Exercise details:
Every picture is to be removed, and all the data is to be copied exactly.

*** Block opens ***

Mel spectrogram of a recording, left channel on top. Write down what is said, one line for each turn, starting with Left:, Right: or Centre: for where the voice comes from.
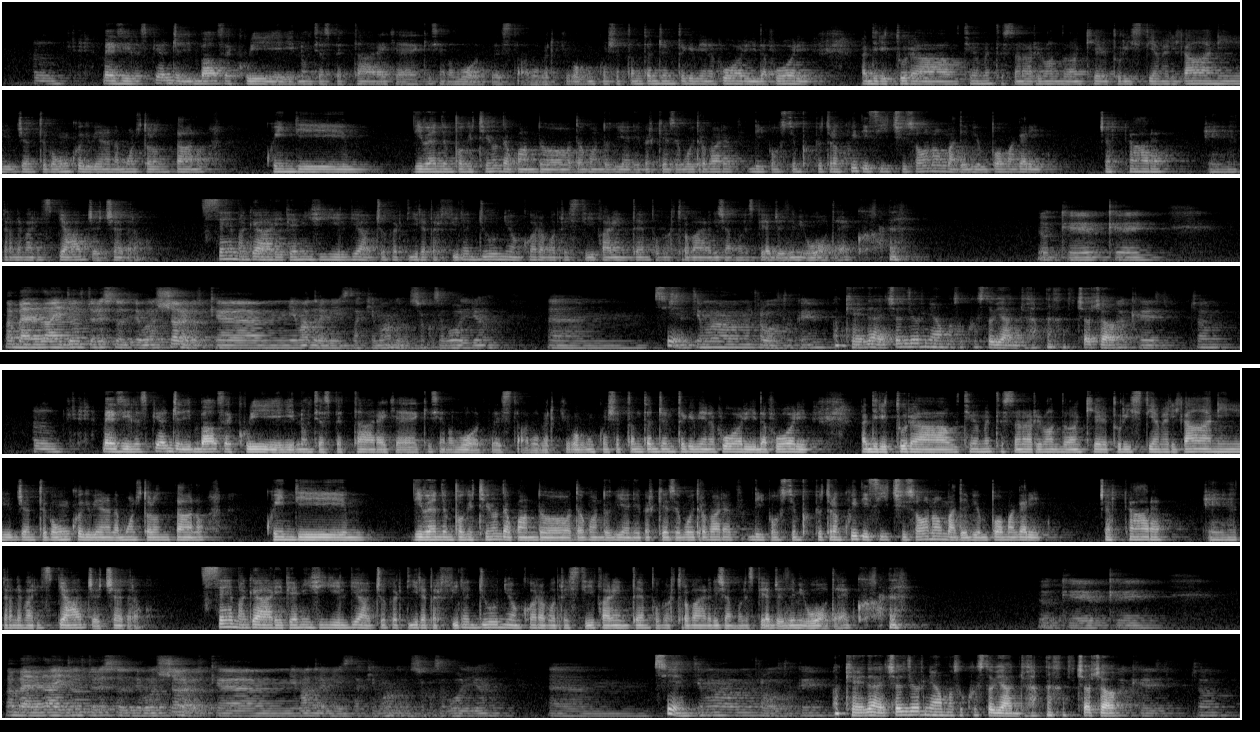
Right: Mm. Beh sì, le spiagge di base qui non ti aspettare che, che siano vuote d'estate, perché comunque c'è tanta gente che viene fuori, da fuori, addirittura ultimamente stanno arrivando anche turisti americani, gente comunque che viene da molto lontano, Quindi mh, dipende un pochettino da quando, da quando vieni, perché se vuoi trovare dei posti un po' più tranquilli, sì, ci sono, ma devi un po' magari cercare eh, tra le varie spiagge, eccetera. Se magari pianifichi il viaggio per dire per fine giugno, ancora potresti fare in tempo per trovare, diciamo, le spiagge semivuote, ecco. <laughs>
Left: Ok, ok. Va bene, dai Giorgio, adesso ti devo lasciare perché mm, mia madre mi sta chiamando, non so cosa voglia. Ehm,
Right: Sì,
Left: ci sentiamo una- un'altra volta, ok?
Right: ok, dai, ci aggiorniamo su questo viaggio. <laughs> Ciao ciao.
Left: Ok, ciao.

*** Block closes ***

Finished exercise:
Mel spectrogram of a recording, left channel on top. Write down what is said, one line for each turn, starting with Left:, Right: or Centre: for where the voice comes from.
Right: Mm. Beh sì, le spiagge di base qui non ti aspettare che, che siano vuote d'estate, perché comunque c'è tanta gente che viene fuori, da fuori, addirittura ultimamente stanno arrivando anche turisti americani, gente comunque che viene da molto lontano, Quindi mh, dipende un pochettino da quando, da quando vieni, perché se vuoi trovare dei posti un po' più tranquilli, sì, ci sono, ma devi un po' magari cercare eh, tra le varie spiagge, eccetera. Se magari pianifichi il viaggio per dire per fine giugno, ancora potresti fare in tempo per trovare, diciamo, le spiagge semivuote, ecco. <laughs>
Left: Ok, ok. Va bene, dai Giorgio, adesso ti devo lasciare perché mm, mia madre mi sta chiamando, non so cosa voglia. Ehm,
Right: Sì,
Left: ci sentiamo una- un'altra volta, ok?
Right: ok, dai, ci aggiorniamo su questo viaggio. <laughs> Ciao ciao.
Left: Ok, ciao.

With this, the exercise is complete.